Stephen raised the sheets in his hand.
—Well, sir, he began . . .
—I foresee, Mr Deasy said, that you will not remain here very long at this work. You were not born to be a teacher, I think. Perhaps I am wrong.
—A learner rather, Stephen said.
And here what will you learn more?
Mr Deasy shook his head.
—Who knows? he said. To learn one must be humble. But life is the great teacher.
Stephen rustled the sheets again.
—As regards these, he began.
—Yes, Mr Deasy said. You have two copies there. If you can have them published at once.
Telegraph. Irish Homestead.
—I will try, Stephen said, and let you know tomorrow. I know two editors slightly.

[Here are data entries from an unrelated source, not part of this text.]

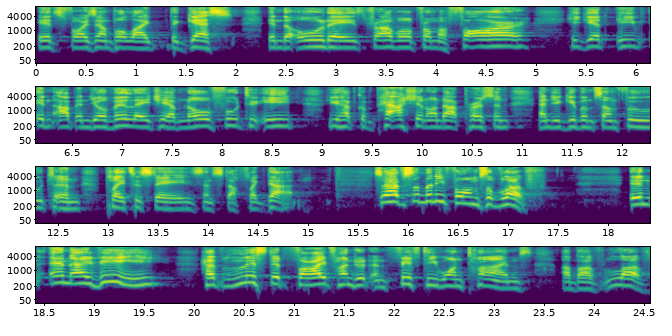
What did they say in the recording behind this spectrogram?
It's, for example, like the guest in the old days travel from afar. He get he end up in your village. You have no food to eat. You have compassion on that person, and you give him some food and place to stay and stuff like that. So I have so many forms of love. In NIV, have listed 551 times about love.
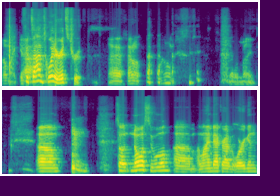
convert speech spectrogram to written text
oh my god. if it's on Twitter, it's true. Uh, I don't. I don't never mind. Um, so Noah Sewell, um, a linebacker out of Oregon.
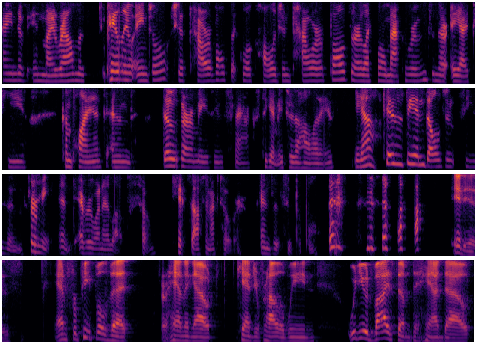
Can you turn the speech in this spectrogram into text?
kind of in my realm is Paleo Angel. She has power balls, like little collagen power balls. They're like little macaroons, and they're AIP compliant. And those are amazing snacks to get me through the holidays. Yeah, tis the indulgent season for me and everyone I love. So kicks off in October, ends at Super Bowl. It is. And for people that are handing out candy for Halloween, would you advise them to hand out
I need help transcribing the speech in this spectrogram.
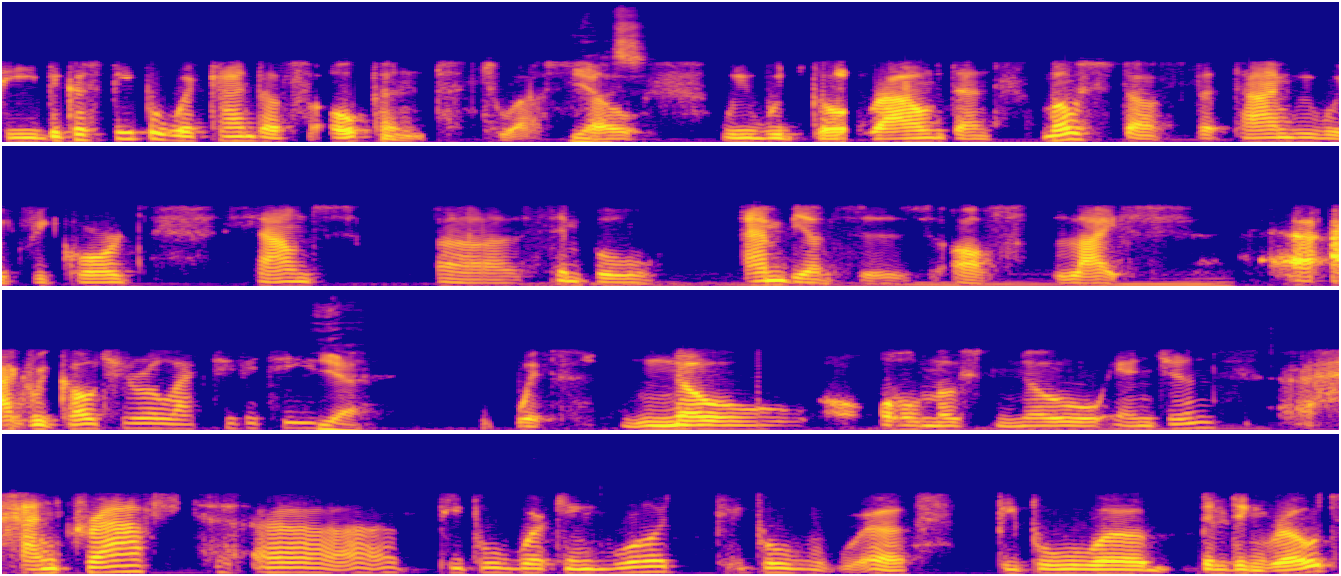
see because people were kind of opened to us. Yes. So we would go around, and most of the time we would record sounds, uh, simple ambiances of life, uh, agricultural activities. Yeah. With no, almost no engines, uh, handcraft, uh, people working wood, people uh, people were building roads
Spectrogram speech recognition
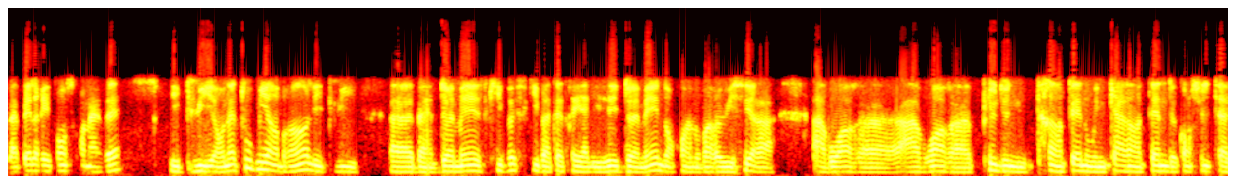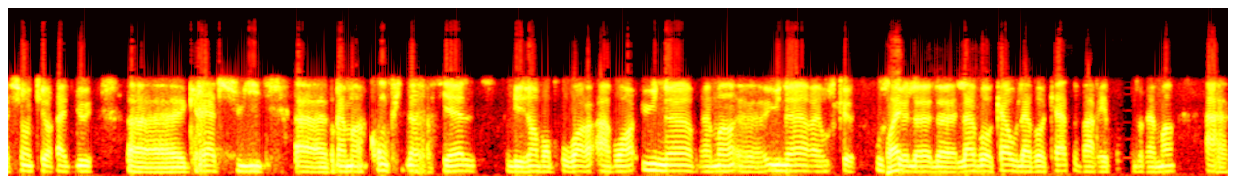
la, belle réponse qu'on avait. Et puis, on a tout mis en branle. Et puis, euh, ben, demain, ce qui, va, ce qui va être réalisé demain, donc on va réussir à, avoir, euh, avoir plus d'une trentaine ou une quarantaine de consultations qui aura lieu gratuit, vraiment confidentiel les gens vont pouvoir avoir une heure, vraiment une heure où ce que, où que l'avocat ou l'avocate va répondre vraiment à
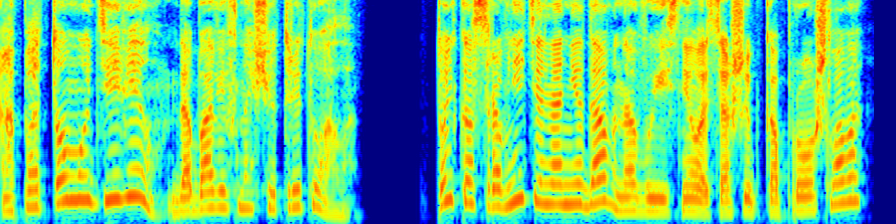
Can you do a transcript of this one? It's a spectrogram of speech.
А потом удивил, добавив насчет ритуала. Только сравнительно недавно выяснилась ошибка прошлого —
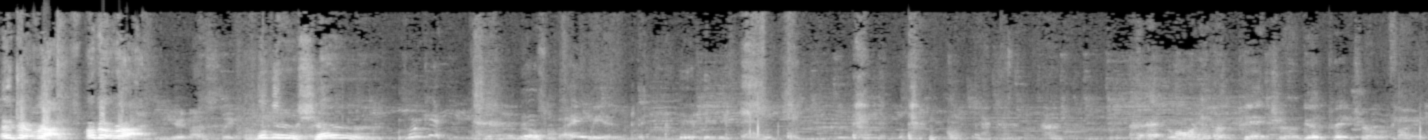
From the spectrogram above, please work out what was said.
Who did it right? Who did it right? You're not sleeping. Look at her shirt. Look at this baby. is big. Hey, Lord, get a picture, a good picture of her face.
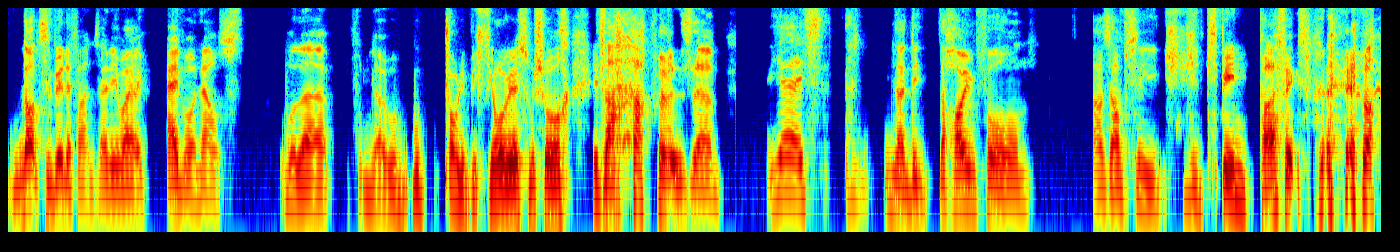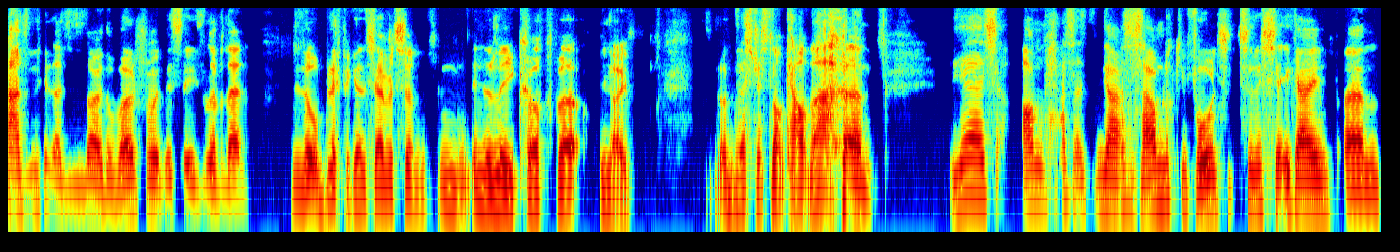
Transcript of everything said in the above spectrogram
Not to Villa fans, anyway. Everyone else will, uh, you know, will, will probably be furious. I'm sure if that happens. Um, yeah, it's you know the, the home form has obviously it's been perfect, hasn't it? There's no other word for it this season other than the little blip against Everton in, in the League Cup. But you know, let's just not count that. Um, yes, I'm as, I, you know, as I say, I'm looking forward to, to this City game. Um,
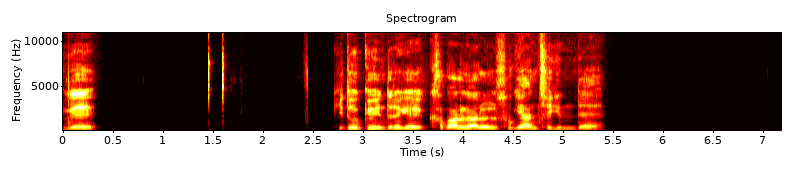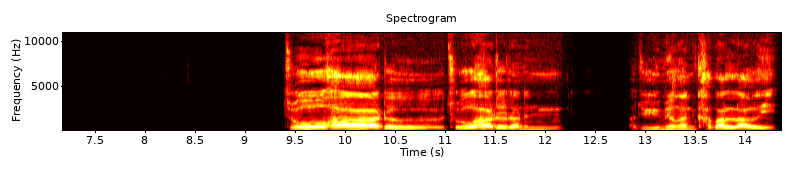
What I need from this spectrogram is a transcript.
이게 기독교인들에게 카발라를 소개한 책인데 조하르 조하르라는 아주 유명한 카발라의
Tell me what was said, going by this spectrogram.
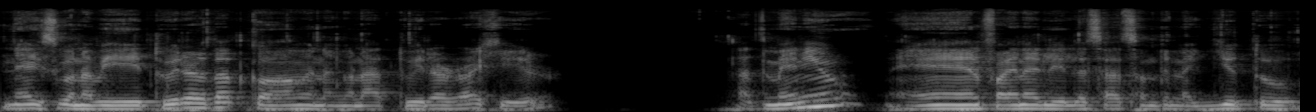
next gonna be twitter.com and i'm gonna add twitter right here add menu. And finally let's add something like youtube.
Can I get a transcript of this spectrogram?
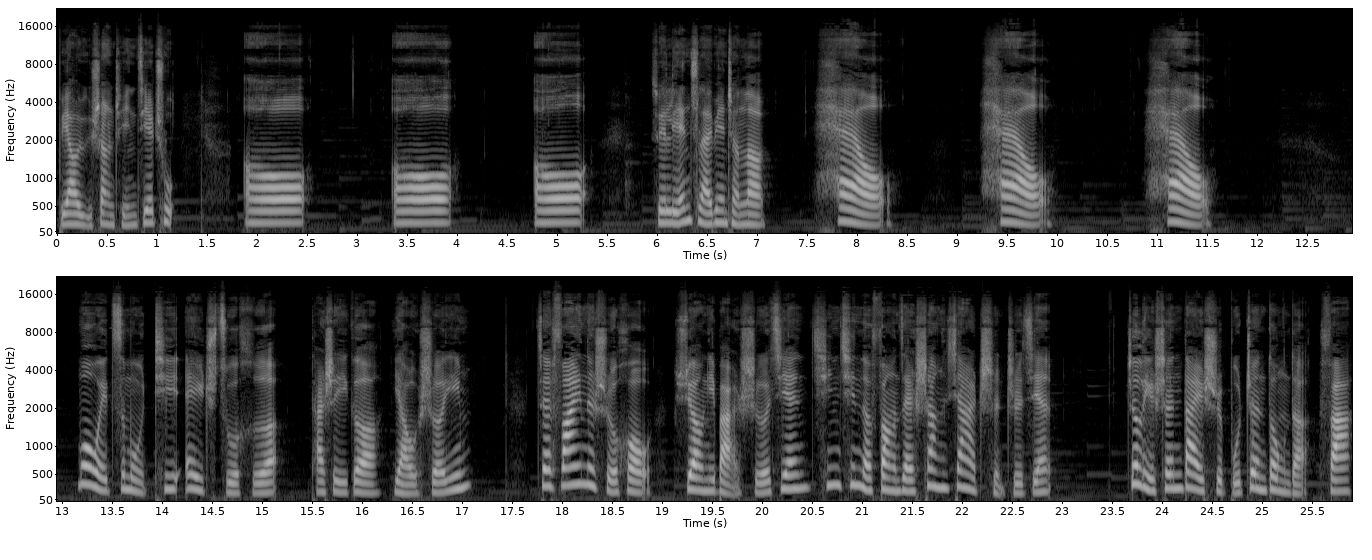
不要与上齿龈接触。o o o。所以连起来变成了 hell hell hell。末尾字母 th 组合，它是一个咬舌音，在发音的时候，需要你把舌尖轻轻的放在上下齿之间，这里声带是不振动的，发。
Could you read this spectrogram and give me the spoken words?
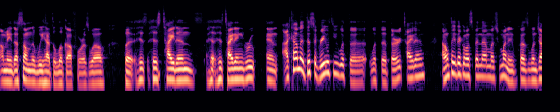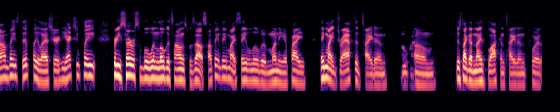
I mean, that's something that we have to look out for as well. But his his tight ends, his tight end group, and I kind of disagree with you with the with the third tight end. I don't think they're going to spend that much money because when John Bates did play last year, he actually played pretty serviceable when Logan Thomas was out. So I think they might save a little bit of money and probably they might draft a tight end. Okay. Um, just like a nice blocking tight end for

—That will do, Mr Deasy said briskly. I wrote last night to Mr Field, M.P. There is a meeting of the cattletraders’ association today at the City Arms hotel. I asked him to lay my letter before the meeting. You see if you can get it into your two papers. What are they?
—The Evening Telegraph . . .
—That will do, Mr Deasy said. There is no time to lose. Now I have to answer that letter from my cousin.
—Good morning, sir, Stephen said, putting the sheets in his pocket. Thank you.
—Not at all, Mr Deasy said as he searched the papers on his desk. I like to break a lance with you, old as I am.
—Good morning, sir, Stephen said again, bowing to his bent back.
He went out by the open porch and down the gravel path under the trees, hearing the cries of voices and crack of sticks from the playfield. The lions couchant on the pillars as he passed out through the gate: toothless terrors. Still I will help him in his fight. Mulligan will dub me a new name: the bullockbefriending bard.
Running after me. No more letters, I hope.
—Just one moment.
—Yes, sir, Stephen said, turning back at the gate.
Mr Deasy halted, breathing hard and swallowing his breath.
—I just wanted to say, he said. Ireland, they say, has the honour of being the only country which never persecuted the jews. Do you know that? No. And do you know why?
He frowned sternly on the bright air.
—Why, sir? Stephen asked, beginning to smile.
—Because she never let them in, Mr Deasy said solemnly.
A coughball of laughter leaped from his throat dragging after it a rattling chain of phlegm. He turned back quickly, coughing, laughing, his lifted arms waving to the air.
—She never let them in, he cried again through his laughter as he stamped on gaitered feet over the gravel of the path. That’s why.
On his wise shoulders through the checkerwork of leaves the sun flung spangles, dancing coins.